Inflation rate

Inflation reduces the value of money through increases in the general price level in an economy. The most common way to measure the inflation rate is through changes in the Consumer Price Index (CPI). The CPI measures the average price of a basket of consumer goods and services that reflects household consumption.

In the 1970s, inflation rates increased rapidly throughout the global economy, mainly due to the oil crisis. However, as the majority of the OECD members adopted a restrained monetary policy in the 1980s, the international inflation rate was checked and began to decrease. Since then, inflation rates have been low throughout the global economy.

Sweden, however, saw another period of rapidly increasing inflation in the late 1980s. The reason behind this increase was a combination of a very expansive economic policy financed by large budget deficits, generous wage increases and repeated devaluations of the Swedish currency, the Krona. In the beginning of the 1990s, Sweden faced a severe economic crisis which saw the currency change from a fixed to a floating exchange rate, which also affected the inflation rate. To curb this development, Sweden changed its monetary policy to focus more on ensuring price stability. For example, the Swedish government tasked the Swedish Central Bank, the Riksbank, with keeping the inflation rate at approximately two per cent. As a result of these efforts, the inflation rate fell to record low levels.

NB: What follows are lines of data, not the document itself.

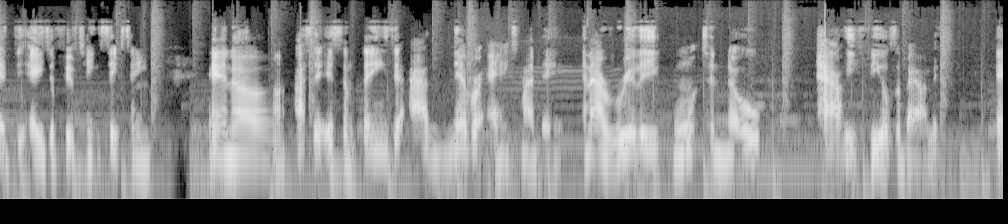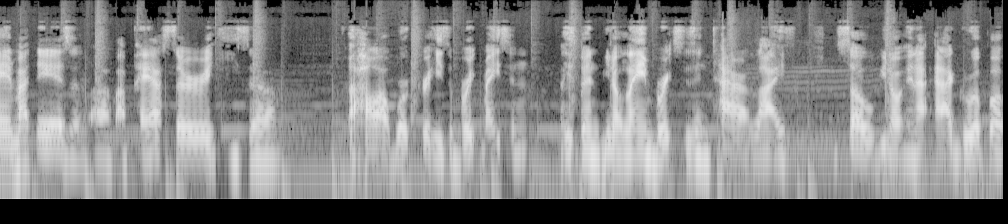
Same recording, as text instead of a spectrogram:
at the age of 15, 16. And uh, I said, it's some things that I never asked my dad. And I really want to know how he feels about it. And my dad's a, a, a pastor. He's a, a hard worker. He's a brick mason. He's been, you know, laying bricks his entire life. So, you know, and I, I grew up, uh,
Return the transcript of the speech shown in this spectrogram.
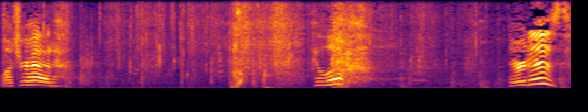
Watch your head. Hey, look. There it is.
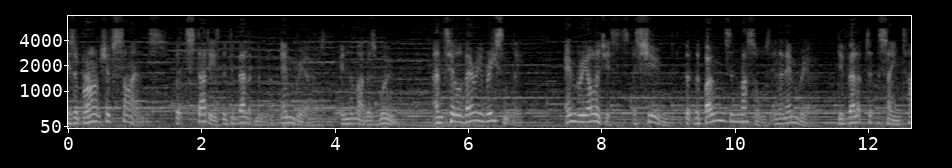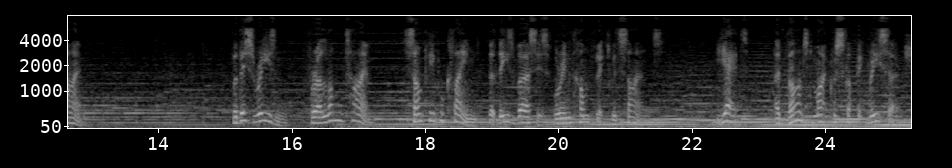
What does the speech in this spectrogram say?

The change in inflation policy and toughening international price competition have also contributed to historic low rates of inflation both in Sweden and in other countries since the beginning of the 1990s.